Payroll Taxes: The Basics for Employers

By hrlineup | 17.12.2019

Employer payroll taxes basically refers to all the federal and state taxes that every employer is required by law to withhold and pay on behalf of their employees. The law requires employers to withhold and pay state and federal income taxes as well as social security and Medicare taxes from each of their employees’ wages. In addition to that, employers are required to pay a matching amount of money as social security and Medicate Taxes for employees plus federal and state unemployment taxes.

Generally speaking, employers have several payroll taxes withholding payment obligations they have to meet, according to the Federal Insurance Contributions Act (FICA), the law that requires employers to withhold three separate taxes from their employees’ wages. The following are the taxes that make up FICA:

  • 2 percent as Social Security tax;
  • 45 percent as Medicare tax
  • 9 percent Medicare surtax for employees who earn over $200,000, since 2013

These amounts must be withheld from the employees’ wages. In addition to that, the law requires an employer to pay:

  • 2 percent Social Security tax
  • 45 percent Medicare tax

This means that the employer’s portion from the Social Security tax and the regular Medicare tax is the same amount that he is required to withhold from his employees’ wages. There are however, different rules for employees who receive tips and no employer portion for Medicare Tax for employees who earn higher salaries.

Unemployment taxes costs

Unemployment taxes are usually paid by employers based on the gross pay of employees in terms of wages and salaries. These are the taxes used to provide unemployment compensation to workers who have lost their jobs. There are both federal and state unemployment taxes that must be paid by all employers.

State unemployment tax rates are usually determined by individual state government based on a wage base for each state. Mostly, state unemployment taxes are based on an employee’s wages and salaries though they are paid in by the employer. Employers are not supposed to withhold any money from an employee’s salary or wages for the state unemployment tax.

In 2016 for instance, the federal unemployment tax rate was at 0.6%. The state unemployment tax rate varies from one state to the other, depending on their wage base.

Workers compensation insurance

This too is a significant form of payroll taxes for employers. The rates for this insurance are determined by three major variables:

  • The type of business or industry
  • The type of job being performed
  • The employer’s history of claims

This kind of payroll tax cost is administered at the state government level, therefore employers should check with their individual states to know how much they should be paying as compensation insurance.
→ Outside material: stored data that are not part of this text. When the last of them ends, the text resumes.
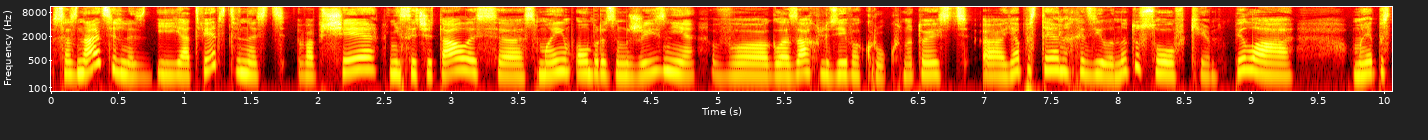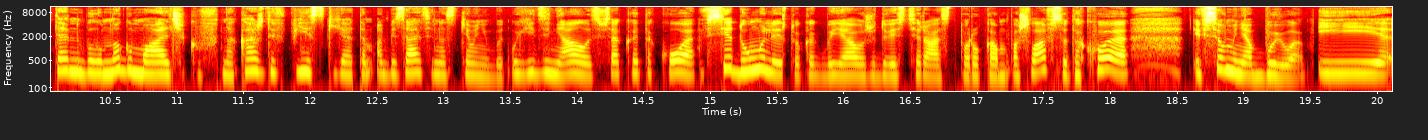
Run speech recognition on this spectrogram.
сознательность и ответственность вообще не сочеталась а, с моим образом жизни в глазах людей вокруг. Ну, то есть а, я постоянно ходила на тусовки, пила, у постоянно было много мальчиков, на каждой вписке я там обязательно с кем-нибудь уединялась, всякое такое. Все думали, что как бы я уже 200 раз по рукам пошла, все такое, и все у меня было. И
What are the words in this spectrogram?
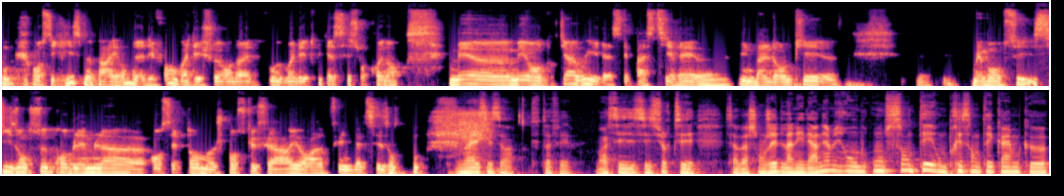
en cyclisme, par exemple, il y a des fois, on voit des choses, on voit des trucs assez surprenants. Mais, euh, mais en tout cas, oui, là, c'est pas se tirer euh, une balle dans le pied. Euh. Mais bon, s'ils si, ont ce problème-là en septembre, je pense que Ferrari aura fait une belle saison. ouais, c'est ça, tout à fait. C'est sûr que ça va changer de l'année dernière, mais on, on, sentait, on pressentait quand même que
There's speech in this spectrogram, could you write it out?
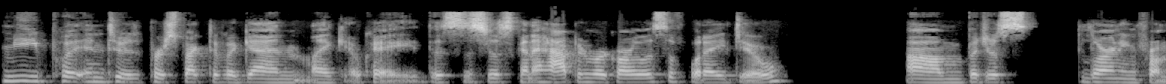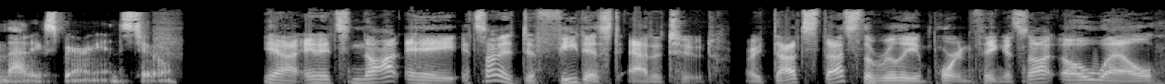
me put into perspective again, like, okay, this is just going to happen regardless of what I do. Um, but just learning from that experience too. Yeah, and it's not a it's not a defeatist attitude, right? That's that's the really important thing. It's not oh well,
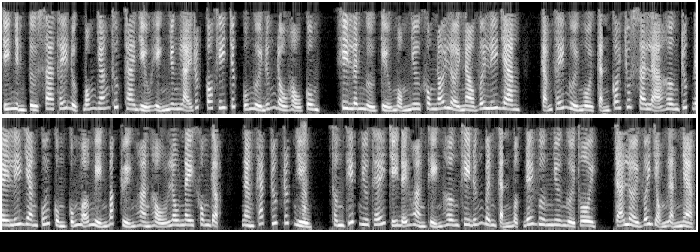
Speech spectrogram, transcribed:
chỉ nhìn từ xa thấy được bóng dáng thước tha dịu hiện nhưng lại rất có khí chất của người đứng đầu hậu cung, khi lên ngự kiệu mộng như không nói lời nào với Lý Giang, cảm thấy người ngồi cạnh có chút xa lạ hơn trước đây Lý Giang cuối cùng cũng mở miệng bắt chuyện hoàng hậu lâu nay không gặp nàng khác trước rất nhiều, thân thiết như thế chỉ để hoàn thiện hơn khi đứng bên cạnh bậc đế vương như người thôi, trả lời với giọng lạnh nhạt,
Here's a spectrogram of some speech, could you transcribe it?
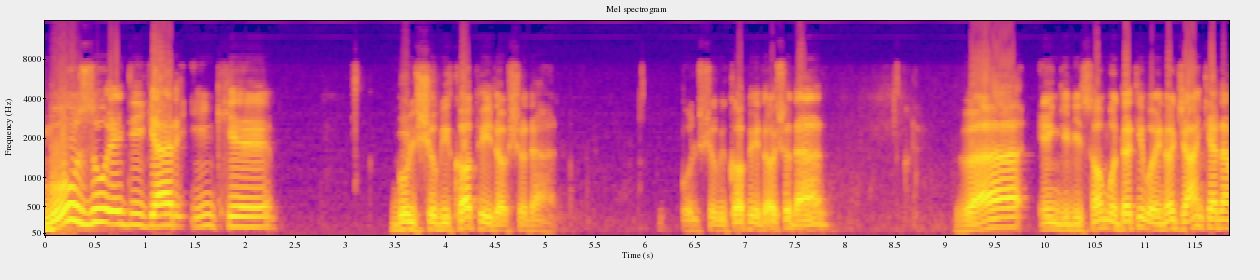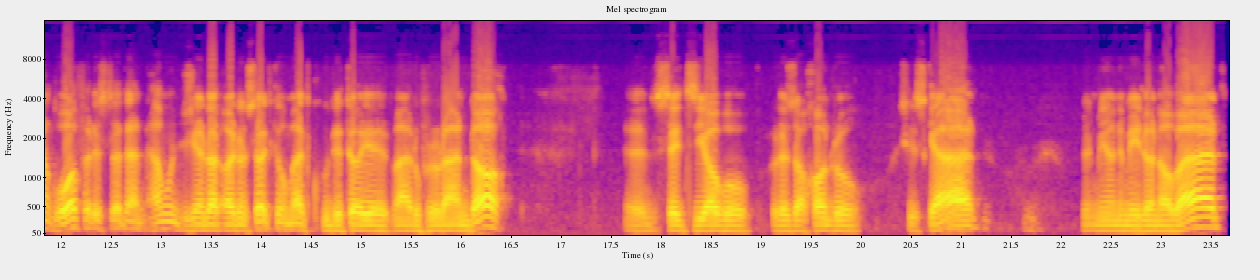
موضوع دیگر این که بلشویکا پیدا شدن. بلشویکا پیدا شدن و انگلیس ها مدتی با اینا جنگ کردن قوا فرستادن. همون جنرال آیرونساید که اومد کودتای معروف رو رو انداخت سید زیا و رضاخان رو چیز کرد میان میدان آورد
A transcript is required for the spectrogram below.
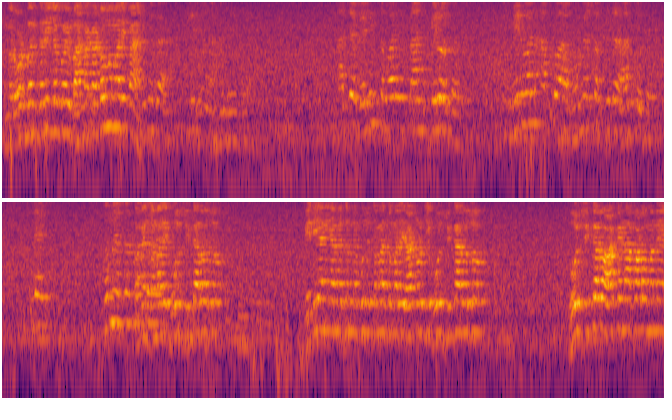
તમે રોડ બંધ કરી શકો એ બહાના કાઢોમાં મારી પાસે. આજે વહેલી સવારે પ્લાન કર્યો હતો. મેનવાન વન આપણો આ ભોમેશ્વર ફીડર હાલતું હતું. એટલે ભોમેશ્વર તમે તમારી ભૂલ સ્વીકારો છો. મીડિયાની અમે તમને પૂછ્યું તમે તમારી રાઠોડજી ભૂલ સ્વીકારો છો. ભૂલ સ્વીકારો હા કે ના પાડો મને.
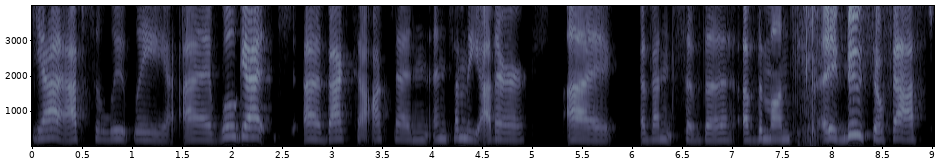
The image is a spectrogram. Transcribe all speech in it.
Yeah, absolutely. Uh, we'll get uh, back to Okta and, and some of the other uh, events of the of the month. It moves so fast.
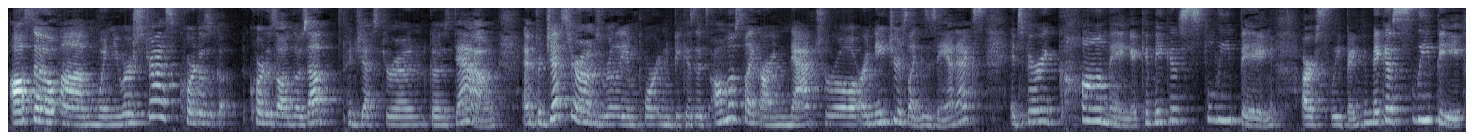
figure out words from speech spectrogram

Payment of payroll taxes is a very important mandate for every employer in the country today. Failure to meet payroll tax due dates might see the business losing some of its valuable assets just to compensate for the unpaid taxes. Employers should therefore start by determining and estimate payroll taxes they need to pay, then make plans to pay for them on time.